Embracing difference with autism blog
AMY Iacullo describes herself as your typical mum.
The former Bundy girl is raising three kids, helping her husband run a business and now has started a blog to help other mums with autistic children.
The blog went live two weeks ago, already has a lot of media attention and is gaining new followers every day.
Her oldest Romeo, 4, was diagnosed with autism at age 3.
While Mrs Iacullo now lives in Canberra, her family are still residing in Bundaberg, she was married in Burnett Heads and was a St Luke's student.
She decided to share her family's journey with autism publicly after running the blog from her private Instagram for more than a year.
With 1000 followers on Instagram it became too hard to answer everyone's messages and so she has moved it over to Facebook.
The blog started as a way to show other mothers of autistic children that they weren't alone.
"Mums feel so alone," she said.
"I found when you go through the really rough days it's hard to look after your own mental health as a mum."
There were so many educational tools available, she said, as well as therapies but she just wanted to know if there was anyone else facing the same challenges and couldn't find anything apart from an American blog.
Mrs Iacullo had moved from her home in Bundaberg to Sydney and was managing a photography studio before having Romeo.
"Life got away from us," she said.
Romeo was falling behind and as parents the Iacullo's decided to move to Canberra and put their family first.
Mrs Iacullo gave up her job and started to look after Romeo full time, then he was diagnosed.
Before that people would say he doesn't speak because he watches too much YouTube or because he wasn't read enough books, or because his mother worked too much.
"He's messing up because you can't discipline him."
But now the family knows he's just different.
"I blamed myself for a really long time," she said.
Thankfully everyday autism is becoming more socially acceptable.
Mrs Iacullo said shows like The Good Doctor were bringing autism into the mainstream, but it was still "surprising and confronting" the people she faced everyday.
She said her son was often made to feel different.
One example was a play centre, where because he wouldn't wear socks he couldn't stay.
"It's an illness you can't see.
"We have a meltdown every day."
While she can give Romeo tools to handle his emotions and deal with the world he still reaches his tipping point.
A wrist band she was trying out that said simply had autism printed on it, was helping to change the way people see his public meltdowns, and helped to take the judgement off Amy.

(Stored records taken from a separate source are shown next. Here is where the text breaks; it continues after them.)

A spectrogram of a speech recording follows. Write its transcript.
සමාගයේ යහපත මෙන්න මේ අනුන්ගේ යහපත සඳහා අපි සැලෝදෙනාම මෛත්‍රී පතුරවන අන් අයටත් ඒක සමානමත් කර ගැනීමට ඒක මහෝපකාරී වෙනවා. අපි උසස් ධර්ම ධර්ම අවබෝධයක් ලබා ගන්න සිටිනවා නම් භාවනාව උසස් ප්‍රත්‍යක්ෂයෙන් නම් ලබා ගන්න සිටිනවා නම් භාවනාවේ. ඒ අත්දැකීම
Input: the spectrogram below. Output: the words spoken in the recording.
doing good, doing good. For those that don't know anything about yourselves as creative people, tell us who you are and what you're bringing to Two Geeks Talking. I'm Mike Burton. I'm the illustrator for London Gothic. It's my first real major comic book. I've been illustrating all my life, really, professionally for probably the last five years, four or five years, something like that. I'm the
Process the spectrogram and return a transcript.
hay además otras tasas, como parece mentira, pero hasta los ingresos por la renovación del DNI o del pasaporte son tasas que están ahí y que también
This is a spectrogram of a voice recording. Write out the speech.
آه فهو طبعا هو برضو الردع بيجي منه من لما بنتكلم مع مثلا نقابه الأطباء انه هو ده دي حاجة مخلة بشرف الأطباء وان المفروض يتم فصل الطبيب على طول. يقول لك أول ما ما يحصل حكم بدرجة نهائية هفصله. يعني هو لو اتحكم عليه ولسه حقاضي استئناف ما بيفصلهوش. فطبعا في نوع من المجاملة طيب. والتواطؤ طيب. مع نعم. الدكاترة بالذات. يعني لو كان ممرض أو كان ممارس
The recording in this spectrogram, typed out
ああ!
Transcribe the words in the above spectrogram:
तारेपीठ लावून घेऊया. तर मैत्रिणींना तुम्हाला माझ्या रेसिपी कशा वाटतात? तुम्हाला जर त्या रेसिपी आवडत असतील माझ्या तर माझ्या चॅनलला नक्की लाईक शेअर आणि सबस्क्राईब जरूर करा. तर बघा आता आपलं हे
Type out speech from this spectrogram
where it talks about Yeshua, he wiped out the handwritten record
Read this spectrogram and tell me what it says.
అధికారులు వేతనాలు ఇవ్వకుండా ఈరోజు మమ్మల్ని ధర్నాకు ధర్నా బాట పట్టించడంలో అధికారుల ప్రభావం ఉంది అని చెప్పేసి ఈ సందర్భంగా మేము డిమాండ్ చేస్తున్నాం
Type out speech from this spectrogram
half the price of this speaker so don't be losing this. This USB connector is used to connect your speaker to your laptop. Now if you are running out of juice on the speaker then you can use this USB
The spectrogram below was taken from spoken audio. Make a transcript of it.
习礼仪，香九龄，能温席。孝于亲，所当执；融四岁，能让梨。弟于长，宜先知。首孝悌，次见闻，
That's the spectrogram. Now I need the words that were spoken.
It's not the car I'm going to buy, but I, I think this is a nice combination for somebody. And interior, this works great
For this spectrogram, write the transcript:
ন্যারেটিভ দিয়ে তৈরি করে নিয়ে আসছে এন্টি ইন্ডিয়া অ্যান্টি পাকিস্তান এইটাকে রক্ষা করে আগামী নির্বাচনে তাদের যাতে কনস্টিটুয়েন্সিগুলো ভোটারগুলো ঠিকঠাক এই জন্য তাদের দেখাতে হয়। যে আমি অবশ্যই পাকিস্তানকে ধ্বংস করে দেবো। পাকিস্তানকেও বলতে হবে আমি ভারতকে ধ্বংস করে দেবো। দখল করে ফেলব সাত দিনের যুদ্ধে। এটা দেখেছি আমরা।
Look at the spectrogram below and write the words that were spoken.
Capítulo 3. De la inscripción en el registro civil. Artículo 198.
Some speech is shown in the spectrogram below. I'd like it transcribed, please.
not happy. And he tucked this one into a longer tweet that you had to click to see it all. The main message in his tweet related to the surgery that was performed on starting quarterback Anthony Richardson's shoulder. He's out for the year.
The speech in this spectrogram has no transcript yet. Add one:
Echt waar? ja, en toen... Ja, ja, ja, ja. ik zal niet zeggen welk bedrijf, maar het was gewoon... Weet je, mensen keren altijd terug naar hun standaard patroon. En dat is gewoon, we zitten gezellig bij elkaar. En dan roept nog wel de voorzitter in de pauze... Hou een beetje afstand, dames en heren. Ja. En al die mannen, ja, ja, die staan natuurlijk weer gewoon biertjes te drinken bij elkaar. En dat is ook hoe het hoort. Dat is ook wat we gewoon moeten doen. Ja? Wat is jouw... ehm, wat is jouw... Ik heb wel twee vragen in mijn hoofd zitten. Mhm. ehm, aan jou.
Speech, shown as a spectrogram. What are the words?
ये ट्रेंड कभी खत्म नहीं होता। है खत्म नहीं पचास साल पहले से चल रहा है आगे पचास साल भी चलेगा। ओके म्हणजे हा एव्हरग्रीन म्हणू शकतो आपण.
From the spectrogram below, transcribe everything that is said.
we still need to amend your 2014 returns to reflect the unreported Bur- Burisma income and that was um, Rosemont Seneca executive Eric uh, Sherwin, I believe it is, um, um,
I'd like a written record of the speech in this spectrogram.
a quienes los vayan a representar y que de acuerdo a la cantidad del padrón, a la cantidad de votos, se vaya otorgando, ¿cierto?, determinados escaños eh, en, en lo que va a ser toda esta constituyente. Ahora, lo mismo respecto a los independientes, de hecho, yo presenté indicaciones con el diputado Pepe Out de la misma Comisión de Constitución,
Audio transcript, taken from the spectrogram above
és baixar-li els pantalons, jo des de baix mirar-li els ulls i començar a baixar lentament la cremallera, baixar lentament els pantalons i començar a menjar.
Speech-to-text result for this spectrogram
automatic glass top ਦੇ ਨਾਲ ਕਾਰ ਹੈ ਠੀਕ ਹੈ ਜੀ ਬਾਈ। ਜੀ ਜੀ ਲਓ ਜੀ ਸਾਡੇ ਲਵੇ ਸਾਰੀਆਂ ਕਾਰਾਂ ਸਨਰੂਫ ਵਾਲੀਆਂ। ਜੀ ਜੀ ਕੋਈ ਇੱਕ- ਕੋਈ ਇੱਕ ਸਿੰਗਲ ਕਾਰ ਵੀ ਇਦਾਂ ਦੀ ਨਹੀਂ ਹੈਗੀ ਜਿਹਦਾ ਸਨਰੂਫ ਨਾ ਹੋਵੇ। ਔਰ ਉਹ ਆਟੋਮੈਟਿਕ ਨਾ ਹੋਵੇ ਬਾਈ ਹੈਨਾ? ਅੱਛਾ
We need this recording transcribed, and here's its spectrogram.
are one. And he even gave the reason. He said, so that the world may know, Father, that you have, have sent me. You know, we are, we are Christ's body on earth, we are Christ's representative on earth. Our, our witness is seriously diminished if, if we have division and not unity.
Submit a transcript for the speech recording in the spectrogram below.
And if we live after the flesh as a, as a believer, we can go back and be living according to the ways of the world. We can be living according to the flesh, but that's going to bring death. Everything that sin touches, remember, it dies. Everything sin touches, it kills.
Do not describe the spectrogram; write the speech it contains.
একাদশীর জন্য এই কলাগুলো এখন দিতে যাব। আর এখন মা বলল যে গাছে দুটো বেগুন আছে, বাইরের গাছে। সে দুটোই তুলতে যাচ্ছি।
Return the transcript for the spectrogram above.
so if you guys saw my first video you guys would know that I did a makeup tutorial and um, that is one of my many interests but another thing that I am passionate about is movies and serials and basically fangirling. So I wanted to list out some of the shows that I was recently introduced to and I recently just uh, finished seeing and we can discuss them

"There's a lot of judgement as a parent, or mother of a child with additional needs because they are different."
While no two autistic children are the same some of the signs are difficulty communicating, with abstract thinking and social interaction.
Romeo has trouble with different situations like wearing socks or getting his hair dried after a bath.
Hair cuts are very difficult and although Mrs Iacullo tried everything including professional help they both would end up on the floor crying.
Instead she's got a pair of clippers watched a few YouTube videos and figured out how to do it herself!
Looking back Mrs Iacullo said the first sign she noticed of anything different with Romeo was that he wouldn't mimic animal sounds.
He also wouldn't stack blocks but instead lined up all the single blocks, which is very common in autism and he also has trouble with eye contact.
When he was three, Romeo would only say five words, but now at four reads at a six-year-old level.
He could also count to 100 and learnt the alphabet at 2.
"It blows my mind he can do all these amazing things. Society really segregates these kids. It's shallow minded of the 21st century.
"Things are changing now. It reassures me that if something happened to my husband and me in 10 years time that he would be ok.
"I really want to inspire people to embrace different."
"I've not had one negative response," she said of the blog.
"I've had a lot of people tell me its brave.
"It's not really bravery, I don't want people to think they're alone."
"I really love it."
Click here to visit the Facebook page.